_DESCRIPTION OF THE TASK_: The entries that follow must be given again exactly, with the pictures excluded.
RECORDED DATA below:
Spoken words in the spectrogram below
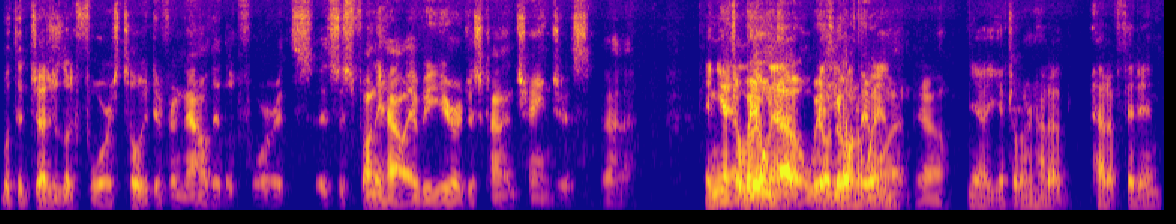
what the judges look for is totally different now. They look for it's it's just funny how every year it just kind of changes. Uh, And you have yeah, to we learn don't that know. We don't you know what want they to win. want. Yeah. Yeah, you have to learn how to how to fit in.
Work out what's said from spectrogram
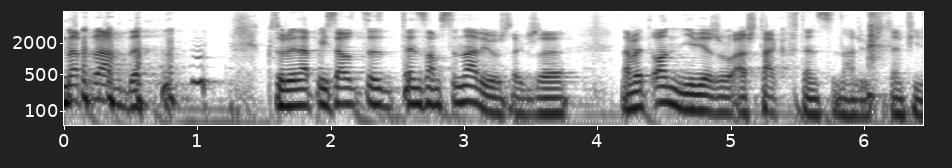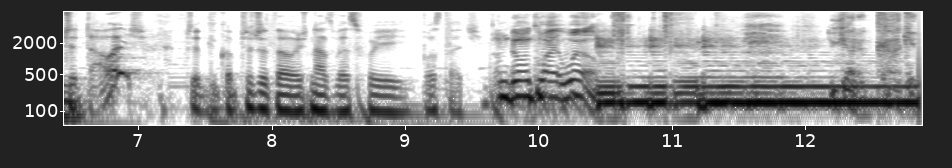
naprawdę, który napisał te, ten sam scenariusz, także nawet on nie wierzył aż tak w ten scenariusz, w ten film. Czytałeś? Czy tylko przeczytałeś nazwę swojej postaci? I'm doing quite well. You gotta cock it,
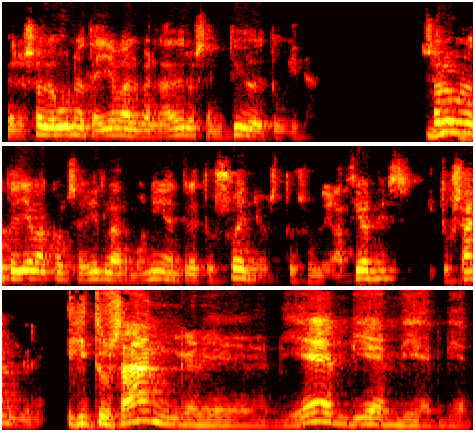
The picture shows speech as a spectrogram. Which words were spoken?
pero solo uno te lleva al verdadero sentido de tu vida. Solo uno te lleva a conseguir la armonía entre tus sueños, tus obligaciones y tu sangre. Y tu sangre. Bien, bien, bien, bien.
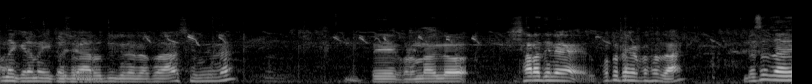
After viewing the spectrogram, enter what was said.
মানে গ্রামে এটা চলে। আরও দুজনের ব্যাপার আর তে ঘটনা হলো সারাদিনে কত টাকার বেচা যায়? বেচা যায়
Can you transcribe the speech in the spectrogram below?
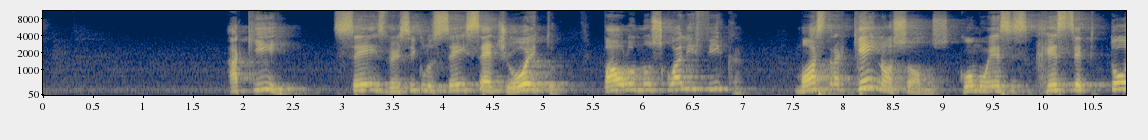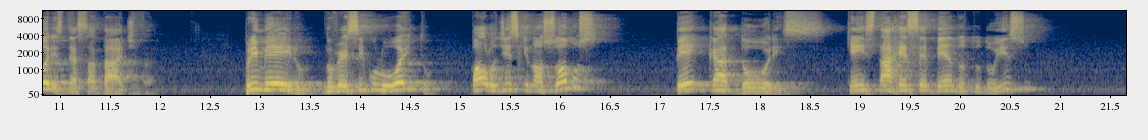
Aqui, 6, versículos 6, 7, 8, Paulo nos qualifica, mostra quem nós somos, como esses receptores dessa dádiva. Primeiro, no versículo 8, Paulo diz que nós somos pecadores. Quem está recebendo tudo isso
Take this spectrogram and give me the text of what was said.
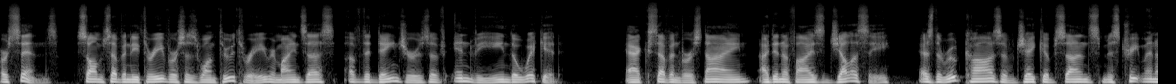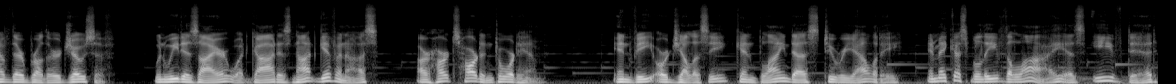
or sins. Psalm 73, verses 1 through 3, reminds us of the dangers of envying the wicked. Acts 7, verse 9, identifies jealousy as the root cause of Jacob's sons' mistreatment of their brother Joseph. When we desire what God has not given us, our hearts harden toward Him. Envy or jealousy can blind us to reality and make us believe the lie, as Eve did,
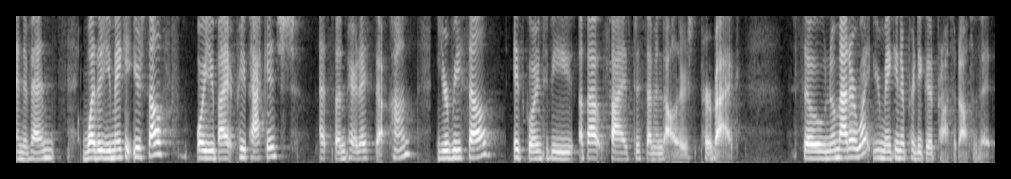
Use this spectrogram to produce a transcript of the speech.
and events. Whether you make it yourself or you buy it prepackaged, at spunparadise.com, your resale is going to be about five to seven dollars per bag. So no matter what, you're making a pretty good profit off of it.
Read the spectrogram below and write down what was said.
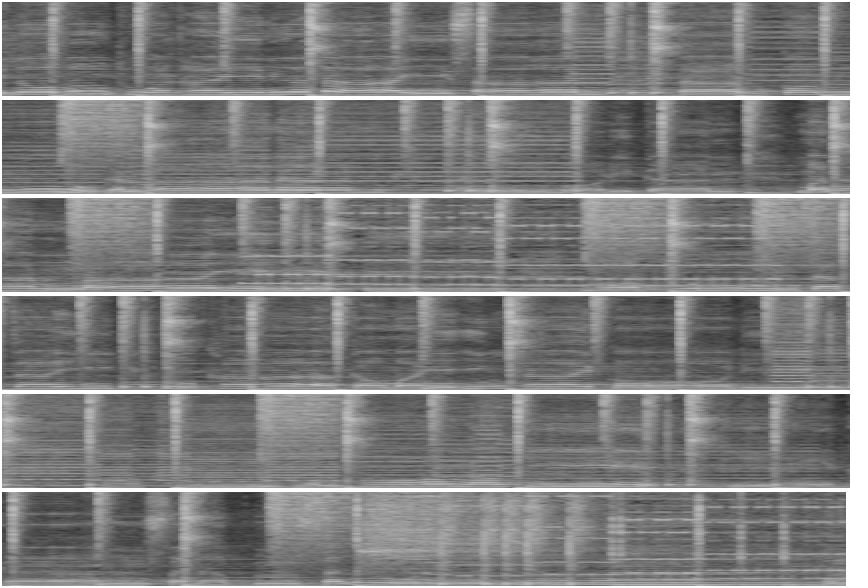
พี่น้องทั่วไทยเนื้อใต้สานต่างก็รู้กันมานานให้บริการมานานหลายปีขอบคุณจากใจลูกค้าเก่าใหม่หญิงชายก็ดีขอบคุณเพื่อนพ้องน้องที่ที่ให้การสนับสนุน ผม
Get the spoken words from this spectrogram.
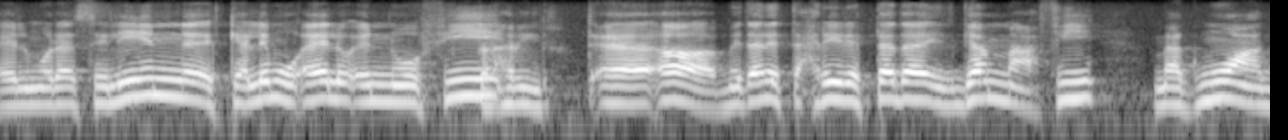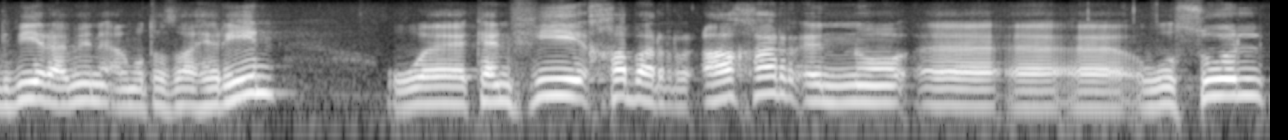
والمراسلين اتكلموا وقالوا إنه في تحرير. آه, آه ميدان التحرير ابتدى يتجمع فيه مجموعة كبيرة من المتظاهرين وكان في خبر آخر إنه آه آه آه وصول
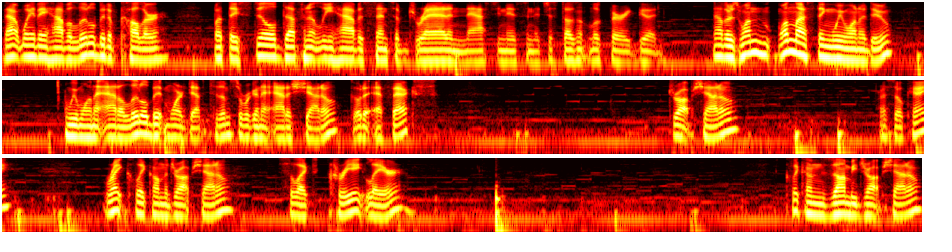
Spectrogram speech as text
That way they have a little bit of color, but they still definitely have a sense of dread and nastiness, and it just doesn't look very good. Now there's one, one last thing we want to do. We want to add a little bit more depth to them, so we're going to add a shadow. Go to FX, drop shadow, press OK. Right click on the drop shadow, select create layer, click on zombie drop shadow,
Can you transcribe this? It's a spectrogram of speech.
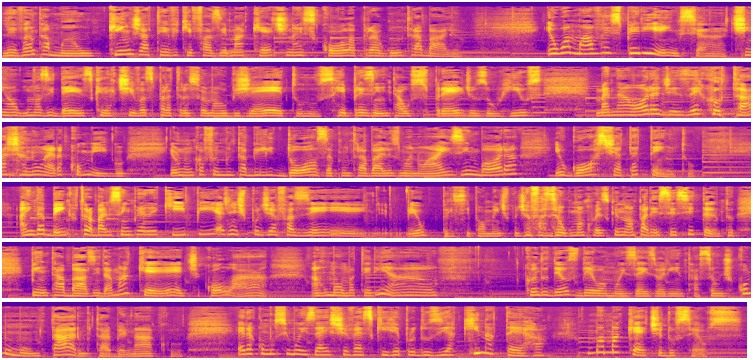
Levanta a mão quem já teve que fazer maquete na escola para algum trabalho. Eu amava a experiência, tinha algumas ideias criativas para transformar objetos, representar os prédios ou rios, mas na hora de executar já não era comigo. Eu nunca fui muito habilidosa com trabalhos manuais, embora eu goste até tento. Ainda bem que o trabalho sempre era equipe e a gente podia fazer, eu principalmente podia fazer alguma coisa que não aparecesse tanto. Pintar a base da maquete, colar, arrumar o material. Quando Deus deu a Moisés a orientação de como montar o tabernáculo, era como se Moisés tivesse que reproduzir aqui na terra uma maquete dos céus.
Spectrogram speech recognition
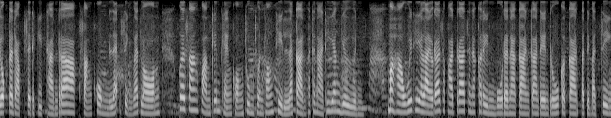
ยกระดับเศรษฐกิจฐานราก สังคม และสิ่งแวดล้อม เพื่อสร้างความเข้มแข็งของชุมชนท้องถิ่น และการพัฒนาที่ยั่งยืน มหาวิทยาลัยราชภัฏราชนครินทร์บูรณาการการเรียนรู้กับการปฏิบัติจริง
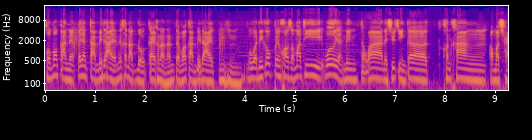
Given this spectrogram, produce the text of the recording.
คนป้องกันเนี่ยก็ยังกันไม่ได้ในขนาดโดดไกลขนาดนั้น แต่ว่ากันไม่ได้วันนี้ก็เป็นความสามารถที่เวอร์อย่างหนึ่งแต่ว่าในชีวิตจริงก็ ค่อนข้างเอามาใช้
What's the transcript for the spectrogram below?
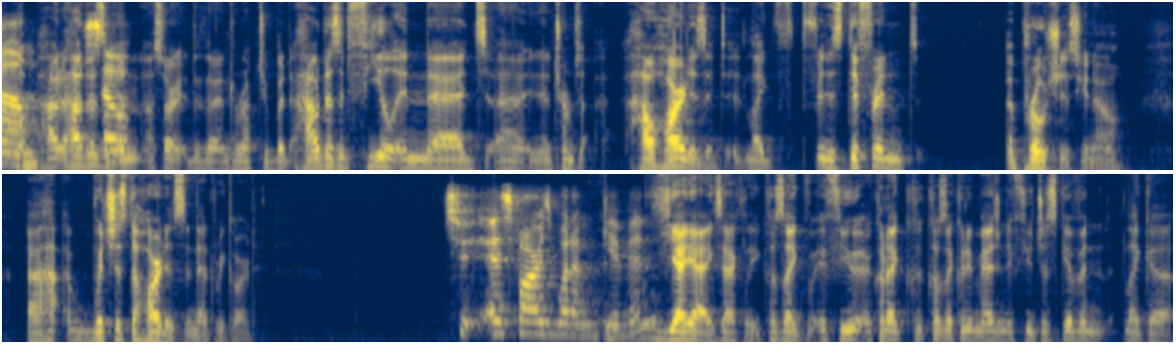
Um, Well, how, how does so- it? Uh, sorry, did I interrupt you? But how does it feel in that? Uh, in terms, how hard is it? Like for there's different approaches, you know. Uh, ho- which is the hardest in that regard? to, as far as what I'm given. Yeah, yeah, exactly. Because like if you could, I because I could imagine if you're just given like a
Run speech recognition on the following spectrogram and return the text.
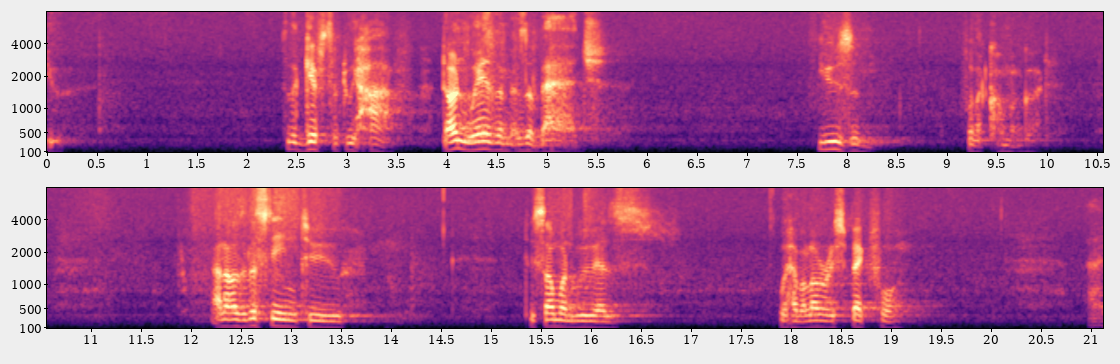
you. The gifts that we have, don't wear them as a badge. Use them for the common good. And I was listening to, to someone who has we have a lot of respect for. And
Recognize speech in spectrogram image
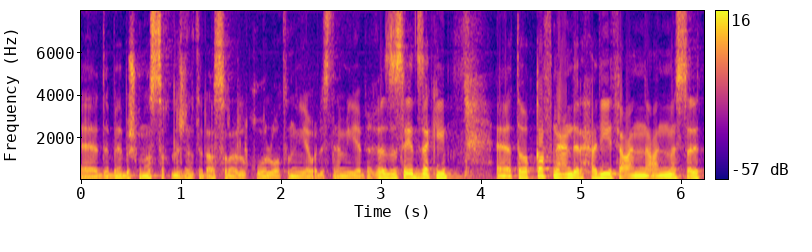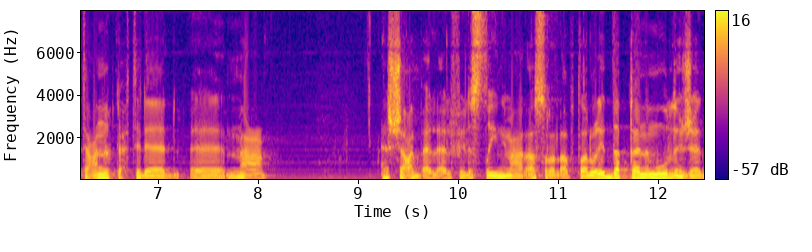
دبابش منسق لجنة الأسرى للقوى الوطنية والإسلامية بغزة. سيد زكي توقفنا عند الحديث عن عن مسألة تعنت الاحتلال مع الشعب الفلسطيني مع الأسرى الأبطال وليد دق نموذجا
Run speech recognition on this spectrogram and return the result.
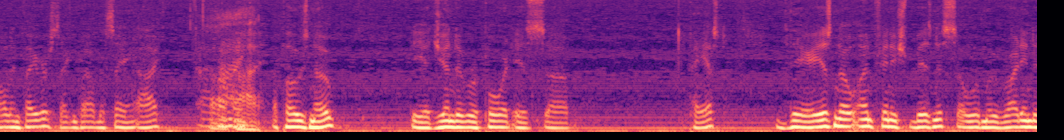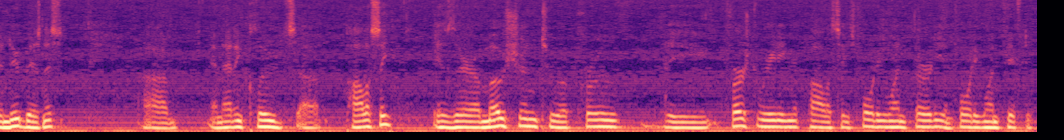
all in favor, signify by saying aye. Aye. Opposed, no. The agenda report is uh, passed. There is no unfinished business, so we'll move right into new business, um, and that includes uh, policy. Is there a motion to approve the first reading of policies 4130 and 4150?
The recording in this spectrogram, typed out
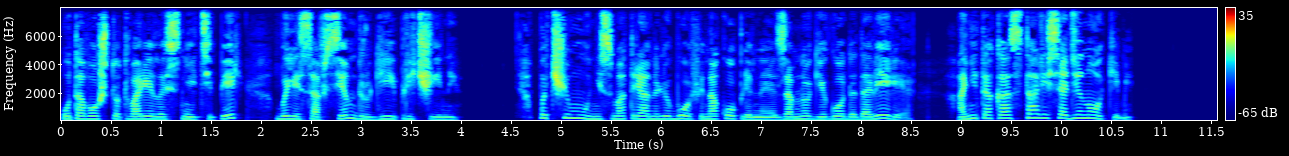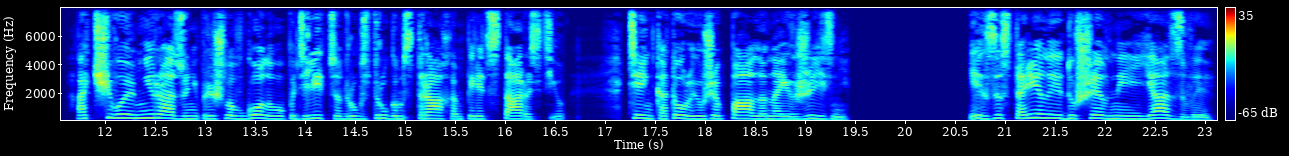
У того, что творилось с ней теперь, были совсем другие причины. Почему, несмотря на любовь и накопленное за многие годы доверие, они так и остались одинокими? Отчего им ни разу не пришло в голову поделиться друг с другом страхом перед старостью, тень которой уже пала на их жизни, их застарелые душевные язвы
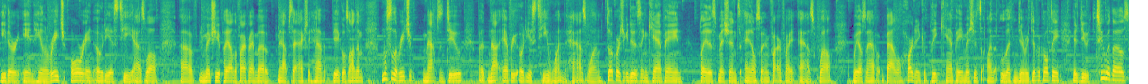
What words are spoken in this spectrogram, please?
either in Halo Reach or in ODST as well. Uh, make sure you play on the Firefight mode maps that actually have vehicles on them. Most of the Reach maps do, but not every ODST one has one. So of course you can do this in campaign playlist missions and also in Firefight as well. We also have Battle Hardened complete campaign missions on legendary difficulty. You do two of those.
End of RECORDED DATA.
_YOUR SOLUTION_:
Spoken words in the spectrogram below
what the judges look for is totally different now. They look for it's it's just funny how every year it just kind of changes. Uh, And you have yeah, to we learn don't that know. We don't you know what want they to win. want. Yeah. Yeah, you have to learn how to how to fit in.
Work out what's said from spectrogram
naprawdę, który napisał te, ten sam scenariusz, także nawet on nie wierzył aż tak w ten scenariusz, w ten film. Czytałeś? Czy tylko przeczytałeś nazwę swojej postaci? I'm doing quite well. You gotta cock it,
The picture shows speech as a spectrogram. Which words were spoken?
pero solo uno te lleva al verdadero sentido de tu vida. Solo uno te lleva a conseguir la armonía entre tus sueños, tus obligaciones y tu sangre. Y tu sangre. Bien, bien, bien, bien.
After viewing the spectrogram, enter what was said.
মানে গ্রামে এটা চলে। আরও দুজনের ব্যাপার আর তে ঘটনা হলো সারাদিনে কত টাকার বেচা যায়? বেচা যায়
Can you transcribe the speech in the spectrogram below?
Aqui, 6, versículos 6, 7, 8, Paulo nos qualifica, mostra quem nós somos, como esses receptores dessa dádiva. Primeiro, no versículo 8, Paulo diz que nós somos pecadores. Quem está recebendo tudo isso
Take this spectrogram and give me the text of what was said.
or sins. Psalm 73, verses 1 through 3, reminds us of the dangers of envying the wicked. Acts 7, verse 9, identifies jealousy as the root cause of Jacob's sons' mistreatment of their brother Joseph. When we desire what God has not given us, our hearts harden toward Him. Envy or jealousy can blind us to reality and make us believe the lie, as Eve did,
Use this spectrogram to produce a transcript of the speech.
and events. Whether you make it yourself or you buy it prepackaged, at spunparadise.com, your resale is going to be about five to seven dollars per bag. So no matter what, you're making a pretty good profit off of it.
Read the spectrogram below and write down what was said.
พี่น้องทั่วไทยเนื้อใต้สานต่างก็รู้กันมานานให้บริการมานานหลายปีขอบคุณจากใจลูกค้าเก่าใหม่หญิงชายก็ดีขอบคุณเพื่อนพ้องน้องที่ที่ให้การสนับสนุน ผม
Get the spoken words from this spectrogram.
والمراسلين اتكلموا وقالوا إنه في تحرير. آه, آه ميدان التحرير ابتدى يتجمع فيه مجموعة كبيرة من المتظاهرين وكان في خبر آخر إنه آه آه آه وصول
Spectrogram speech as text
That way they have a little bit of color, but they still definitely have a sense of dread and nastiness, and it just doesn't look very good. Now there's one, one last thing we want to do. We want to add a little bit more depth to them, so we're going to add a shadow. Go to FX, drop shadow, press OK. Right click on the drop shadow, select create layer, click on zombie drop shadow,
Can you transcribe this? It's a spectrogram of speech.
Levanta a mão quem já teve que fazer maquete na escola para algum trabalho. Eu amava a experiência, tinha algumas ideias criativas para transformar objetos, representar os prédios ou rios, mas na hora de executar já não era comigo. Eu nunca fui muito habilidosa com trabalhos manuais, embora eu goste até tento. Ainda bem que o trabalho sempre era equipe e a gente podia fazer, eu principalmente podia fazer alguma coisa que não aparecesse tanto. Pintar a base da maquete, colar, arrumar o material. Quando Deus deu a Moisés a orientação de como montar o tabernáculo, era como se Moisés tivesse que reproduzir aqui na terra uma maquete dos céus.
Spectrogram speech recognition
ยกระดับเศรษฐกิจฐานราก สังคม และสิ่งแวดล้อม เพื่อสร้างความเข้มแข็งของชุมชนท้องถิ่น และการพัฒนาที่ยั่งยืน มหาวิทยาลัยราชภัฏราชนครินทร์บูรณาการการเรียนรู้กับการปฏิบัติจริง
Given this spectrogram, produce the text of the recording.
คนป้องกันเนี่ยก็ยังกันไม่ได้ในขนาดโดดไกลขนาดนั้น แต่ว่ากันไม่ได้วันนี้ก็เป็นความสามารถที่เวอร์อย่างหนึ่งแต่ว่าในชีวิตจริงก็ ค่อนข้างเอามาใช้
What's the transcript for the spectrogram below?
Um, Well, how, how does so- it? Uh, sorry, did I interrupt you? But how does it feel in that? Uh, in terms, how hard is it? Like for there's different approaches, you know. Uh, ho- which is the hardest in that regard? to, as far as what I'm given. Yeah, yeah, exactly. Because like if you could, I because I could imagine if you're just given like a
Run speech recognition on the following spectrogram and return the text.
you. The gifts that we have, don't wear them as a badge. Use them for the common good. And I was listening to, to someone who has we have a lot of respect for. And
Recognize speech in spectrogram image
دبابش منسق لجنة الأسرى للقوى الوطنية والإسلامية بغزة. سيد زكي توقفنا عند الحديث عن عن مسألة تعنت الاحتلال مع الشعب الفلسطيني مع الأسرى الأبطال وليد دق نموذجا
Run speech recognition on this spectrogram and return the result.
all in favor, signify by saying aye. Aye. Opposed, no. The agenda report is uh, passed. There is no unfinished business, so we'll move right into new business, um, and that includes uh, policy. Is there a motion to approve the first reading of policies 4130 and 4150?
The recording in this spectrogram, typed out
У того, что творилось с ней теперь, были совсем другие причины. Почему, несмотря на любовь и накопленное за многие годы доверие, они так и остались одинокими? Отчего им ни разу не пришло в голову поделиться друг с другом страхом перед старостью, тень которой уже пала на их жизни, их застарелые душевные язвы
What words are spoken in this spectrogram, please?
either in Halo Reach or in ODST as well. Uh, make sure you play on the Firefight mode maps that actually have vehicles on them. Most of the Reach maps do, but not every ODST one has one. So of course you can do this in campaign playlist missions and also in Firefight as well. We also have Battle Hardened complete campaign missions on legendary difficulty. You do two of those.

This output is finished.